However, this method isn’t as easy for market research as it is for other departments or industries. The final value of the investment could take months or years to truly understand how the insights have been used, what impact that one change and decision has made within the company. The insights generated could impact many different departments within an organisation, many different decisions and ignite many different actions that can be incredibly hard to keep track of. In a way, the fact the insights were used to this extent could be proof of the success of insights activation, but not particularly quantifiable in terms of ROI. This is why ROI should be used in amongst other, more immediate and less quantifiable ways of proving the success of the research.
Project Case Studies
In terms of the best way to keep track of successful research projects and insight activation, case studies are a great tool for insight teams internally, but also to help communicate the success of research projects externally.
This is another, verbal way of measuring the cost of investment vs the value derived from the actions taken thereafter. Each case study is a case of verbal reasoning typically justifying the need for research in the first place, the methods and tools selected, the task(s) and strategy that was implemented, the sample used, and more.
Case studies aren’t a specific unit of measurement, but in general terms, the more successful case studies you have under your belt, the more successful the insight and insight activation techniques would seem to be. These documents chronicle the success of external insight-based decisions, actions and projects in a qualitative manner, and can also act as an educational tool for stakeholders to learn from in the future.
While most stakeholders and insight professionals might focus on the quantifiable data, this is just as important (if not more so) than that numerical and documented data.
The relationship insight professionals build with stakeholders is crucial to the success of a research project, the quality of the data and insights produced, and the seriousness that these insights are taken by stakeholders and actioned at the end of the day. This aspect comes down to one key question: how many people come back to you?
How many people come back for projects, for advice, to test the waters for another project, or simply to chat through their work to see if you have any insights ready without any further research? The more stakeholders come back to insight teams for any of the criteria stated above and more the better the relationship is, and the more successful your insight activation will be.
Of course, these are just three ways out of many that are being tried and tested across industries by insight teams, and each organisation will require a slightly different combination in order to keep a track of its success rate. Don't be afraid to think outside of the box when it comes to measuring the success of insight activation.
As a graduate of Creative Writing, Emily has a passion for content creation.
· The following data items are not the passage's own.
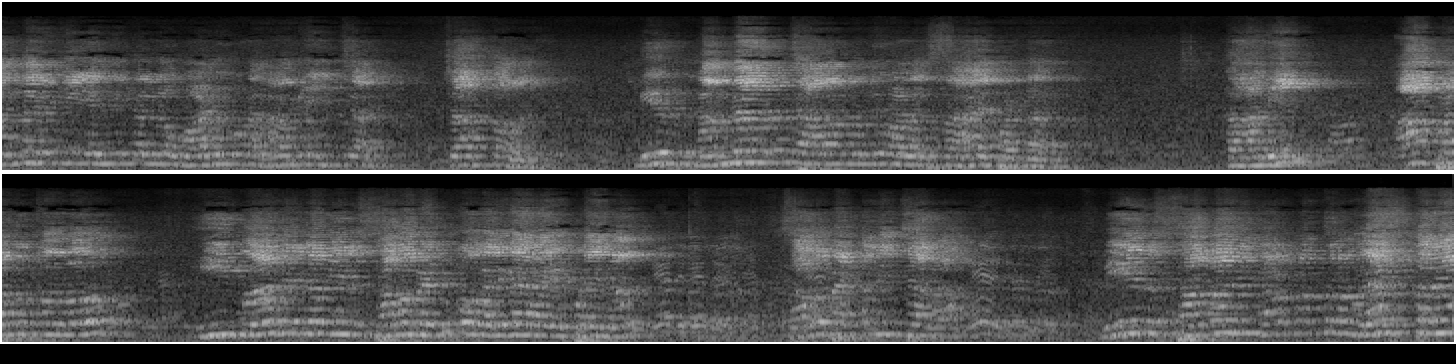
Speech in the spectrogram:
అందరికీ ఎన్నికల్లో వాళ్ళు కూడా హామీ ఇచ్చారు చేస్తామని మీరు నమ్మారు చాలా మంది వాళ్ళకి సహాయపడ్డారు కానీ ఆ ప్రభుత్వంలో ఈ మాదిరిగా మీరు సభ పెట్టుకోగలిగారా ఎప్పుడైనా? సభ పెట్టనిచ్చారా? మీరు సభని కరపత్రం వేస్తారే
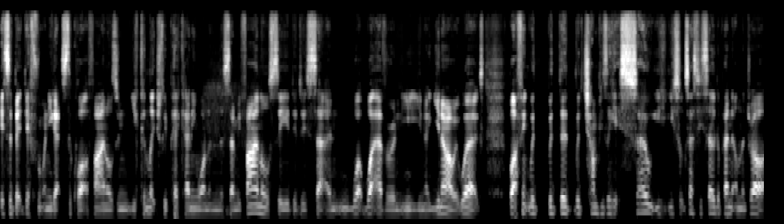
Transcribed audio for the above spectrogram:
It's a bit different when you get to the quarterfinals, and you can literally pick anyone in the semi-finals. Seeded is set, and what, whatever, and you, you, know you know how it works. But I think with with the with Champions League, it's so your success is so dependent on the draw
She brings our global vision to life through her excellent writing and editorial skills across a broad selection of our content, and manages communication through social media channels. You can follow her on Twitter and connect with her on LinkedIn.